In the post World War II era, which one is the worst? Would it be the economic team of Barack Obama or Jimmy Carter? Many pundits would understandably pick Carter. He left the nation with high unemployment as well as staggering inflation and interest rates, both of which topped 18 percent by early 1980.
Americans had to buy cars with an 18% interest rate, but at the same time there wages were worth less in real terms. The Carter presidency also saw gas rationing and shortages. The economic situation under Carter was dire, but I would argue the “worst” designation belongs to team Obama because of the long term damage they are inflicting on the economy.
At the time Carter made his mistakes, the computer age had yet to take hold and the level of economic understanding was less. Today the nation is in a deflationary cycle due to anemic GDP growth. Some economists are warning that this could be the precursor to stagflation or even hyperinflation.
Carter fired Treasury Secretary Michael Blumenthal during his 1978 “malaise” speech, and at the same time he installed Paul Volcker at the Federal Reserve. The first Obama casualty will be OMB Director Peter Orszag, 41, who be leaving on August 1st after 18 months. When memoirs of the Obama administration are written, one certain theme will be the battle between Orszag and the man who defeated him, former Treasury Secretary Larry Summers.

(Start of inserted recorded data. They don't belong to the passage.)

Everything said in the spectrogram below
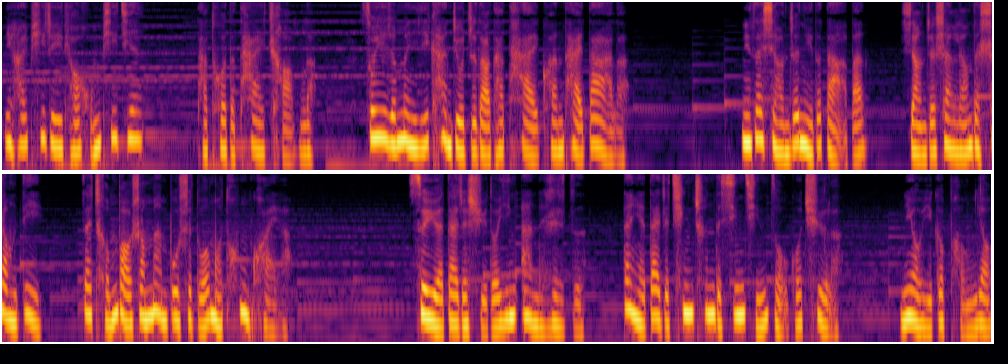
你还披着一条红披肩，它拖得太长了，所以人们一看就知道它太宽太大了。你在想着你的打扮。想着善良的上帝，在城堡上漫步是多么痛快呀！岁月带着许多阴暗的日子，但也带着青春的心情走过去了。你有一个朋友，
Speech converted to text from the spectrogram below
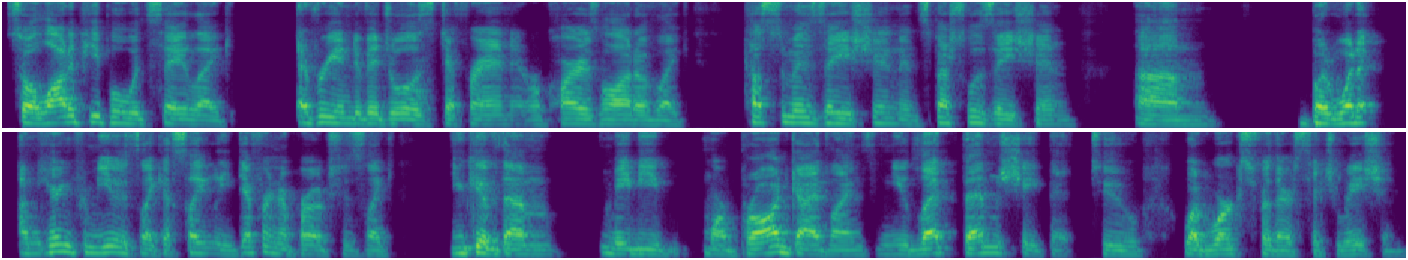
So a lot of people would say like every individual is different. It requires a lot of like customization and specialization. Um, but what I'm hearing from you is like a slightly different approach is like you give them maybe more broad guidelines and you let them shape it to what works for their situation.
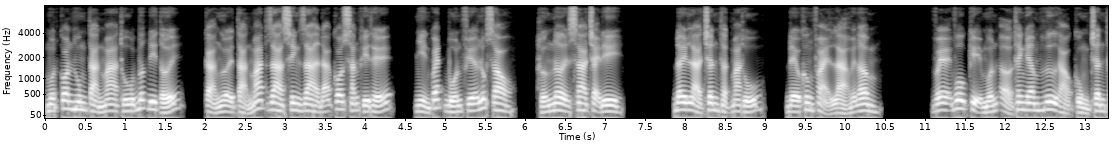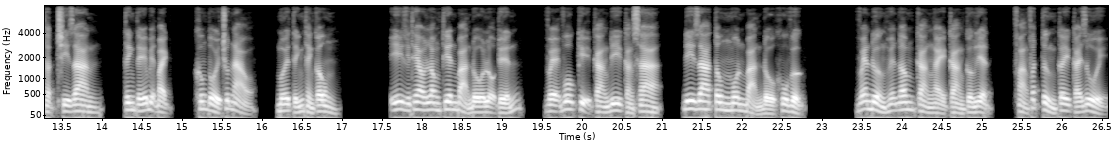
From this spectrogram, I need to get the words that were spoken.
Một con hung tàn ma thú bước đi tới, cả người tản mát ra sinh ra đã có sẵn khí thế, nhìn quét bốn phía lúc sau, hướng nơi xa chạy đi. Đây là chân thật ma thú, đều không phải là huyền âm. Vệ vô kỵ muốn ở thanh âm hư ảo cùng chân thật chi gian, tinh tế biện bạch, không tồi chút nào, mới tính thành công. Y dì theo Long Thiên bản đồ lộ tuyến, vệ vô kỵ càng đi càng xa, đi ra tông môn bản đồ khu vực. Ven đường huyền âm càng ngày càng cường liệt, phảng phất từng cây cái rủi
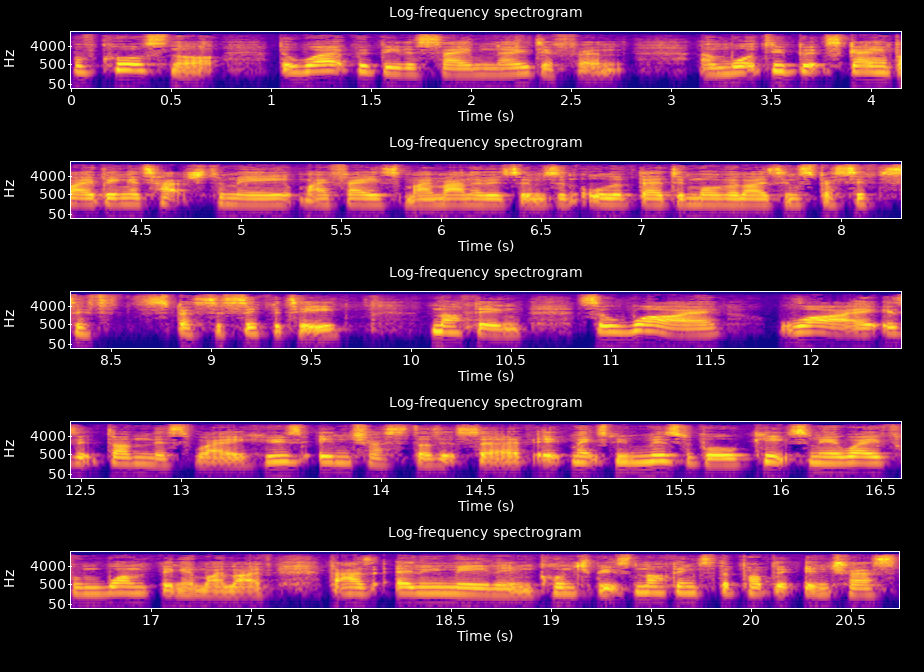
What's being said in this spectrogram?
Of course not. The work would be the same, no different. And what do books gain by being attached to me, my face, my mannerisms, and all of their demoralising specific- specificity? Nothing. So why? Why is it done this way? Whose interest does it serve? It makes me miserable, keeps me away from one thing in my life that has any meaning, contributes nothing to the public interest,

In 2008, Orszag was portrayed as a deficit hawk, and two years earlier he was the author of the speech then House Minority Leader Nancy Pelosi (D-CA) gave throughout the 2006 campaign. She said the election of a Democratic Congress would lead to a balanced budget and the “restoration of fiscal responsibility.” As OMB Director, Orszag has been the intellectual architect of the $862 billion stimulus, two budgets that boosted spending to World War II levels, and the $2.5 trillion ObamaCare.
Average spending for federal agencies has risen by more than 50% since 2008.

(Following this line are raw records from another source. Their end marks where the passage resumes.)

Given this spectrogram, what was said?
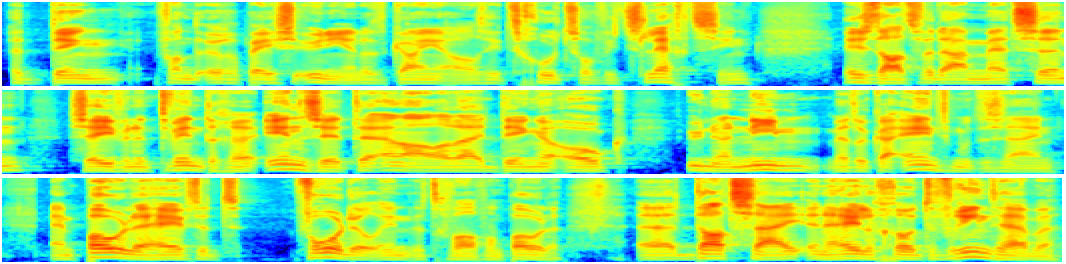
het ding van de Europese Unie, en dat kan je als iets goeds of iets slechts zien, is dat we daar met z'n 27 in zitten en allerlei dingen ook unaniem met elkaar eens moeten zijn. En Polen heeft het voordeel in het geval van Polen, uh, dat zij een hele grote vriend hebben,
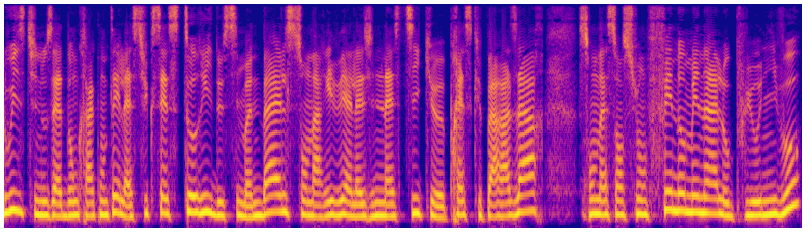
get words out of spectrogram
Louise, tu nous as donc raconté la success story de Simone Biles, son arrivée à la gymnastique euh, presque par hasard, son ascension phénoménale au plus haut niveau.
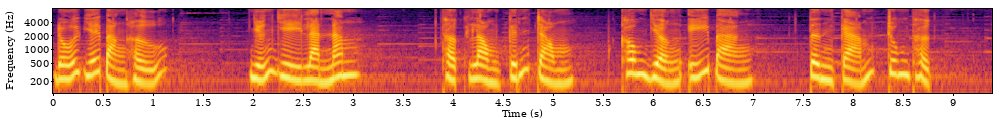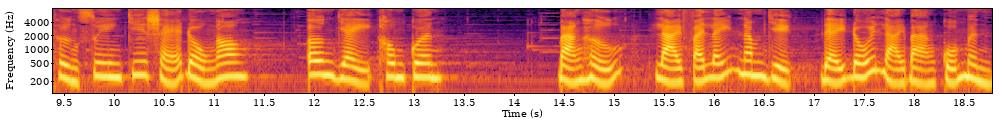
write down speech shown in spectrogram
đối với bằng hữu. Những gì là năm? Thật lòng kính trọng, không giận ý bạn, tình cảm trung thực, thường xuyên chia sẻ đồ ngon, ơn dày không quên. Bạn hữu lại phải lấy năm việc để đối lại bạn của mình.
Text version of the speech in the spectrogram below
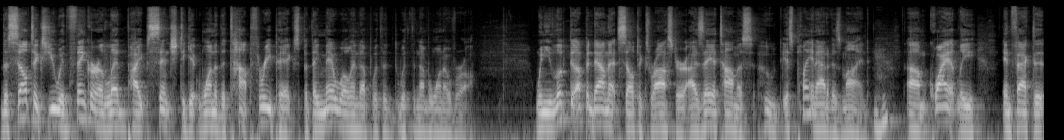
the Celtics, you would think, are a lead pipe cinch to get one of the top three picks, but they may well end up with the with the number one overall. When you looked up and down that Celtics roster, Isaiah Thomas, who is playing out of his mind, um, quietly in fact, uh,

Congress will not pass a budget this year, but that is not Orszag’s fault. He will soon hit the lecture circuit and my guess is that his comments about the Bush economic program will be significantly different from his White House day. Orszag has been bad, but Larry Summers is worse. At least Orszag is now advocating budget reductions.
Summers and Christina Romer want to borrow even more money to “stimulate demand.” In the past month Summer has advocated $50 billion to hire more teachers and another $150 billion for a jobs program. Over $300 billion in stimulus funds have not been spent, but Summers does not want them used for deficit reduction. Romer was an economics professor at the University of California at Berkeley and believes economic growth is lagging because the 2009 stimulus was too small!
Former Treasury Secretary Summers does not want any spending reductions which might jeopardize this year’s election and Obama’s 2012 campaign. Nothing significant will happen before the December 1st report of the bipartisan commission to tackle the deficit.
I hope President Obama will remember the remarks he made last November 18th: “It is important though to recognize if we keep on adding to the debt, even in the midst of this recession, that at some point, people could lose confidence in the U.S. economy in a way that could actually cause a double dip recession.”